Tab: make 1. Chain 6, leaving a tail of about 10” (for sewing tab to scarf). Hdc in second chain from hook and in each chain across - 5 st. Remembering to chain 2 at end of each row for turning chain, work these 5 sts for 7 rows. End off, leaving another long tail.

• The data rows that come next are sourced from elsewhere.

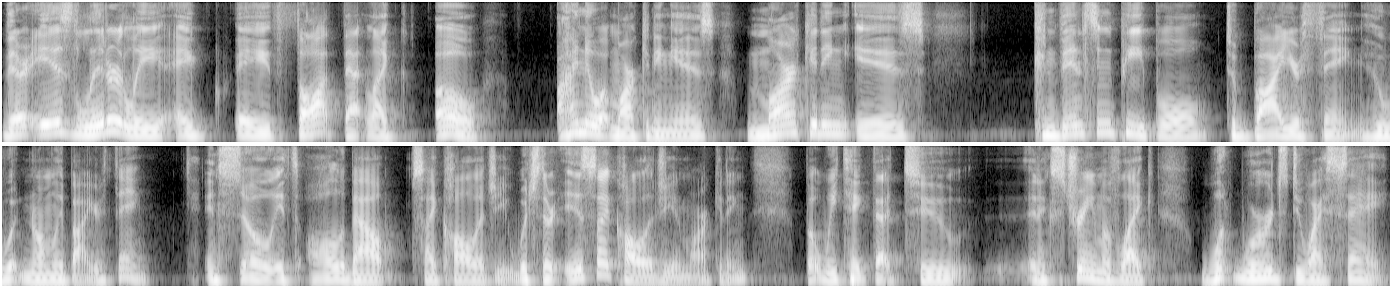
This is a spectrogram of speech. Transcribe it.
There is literally a, a thought that, like, oh, I know what marketing is. Marketing is convincing people to buy your thing who wouldn't normally buy your thing. And so it's all about psychology, which there is psychology in marketing, but we take that to an extreme of like, what words do I say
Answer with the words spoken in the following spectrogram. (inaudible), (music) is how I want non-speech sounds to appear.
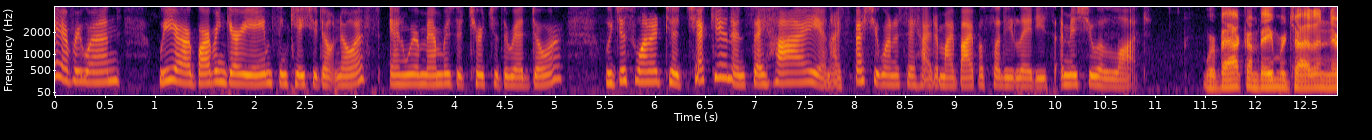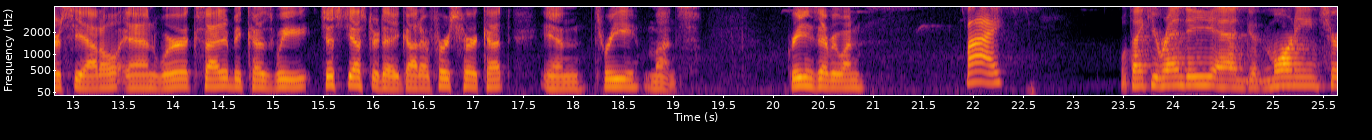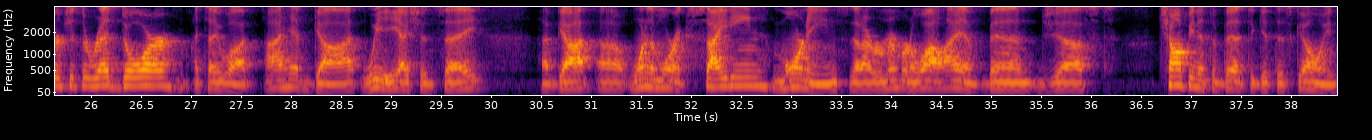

Sew each end of the tab to the narrowest (9 st) section of one end of the scarf; centering it evenly between the stitches. I used a backstitch, and went over each end twice. Fasten off on wrong side and run in excess ends.Notes: the original vintage knit scarf used angora yarn -- not sure I would want tickle-y, fly-away fibers so close to mouth/nose, so I went with merino (plus, I had it on hand). The key to yarn substitution is soft and cozy. Certainly other weights of yarn could be used for this simple shape, but you will need to re-figure the proportions, i.e. stitch and row count. Finishing with a picot edging instead of reverse sc would be nice too, I think. And for lace fans, what if one end was worked in a pineapple shape instead of plain? Food for thought. To adjust the total length -- work less rows in the 17 stitch center back section. Scarf is pictured worn somewhat loosely on an average size neck. Directions are as accurate and clear as I could manage. Please let me know if you try it -- I always like feedback, both pro and con. And, even though this simple scarf has existed in shape and concept for quite a while -- these particular words and photos are mine. Please respect the effort, and ask before using them in any way other than making a scarf for personal use.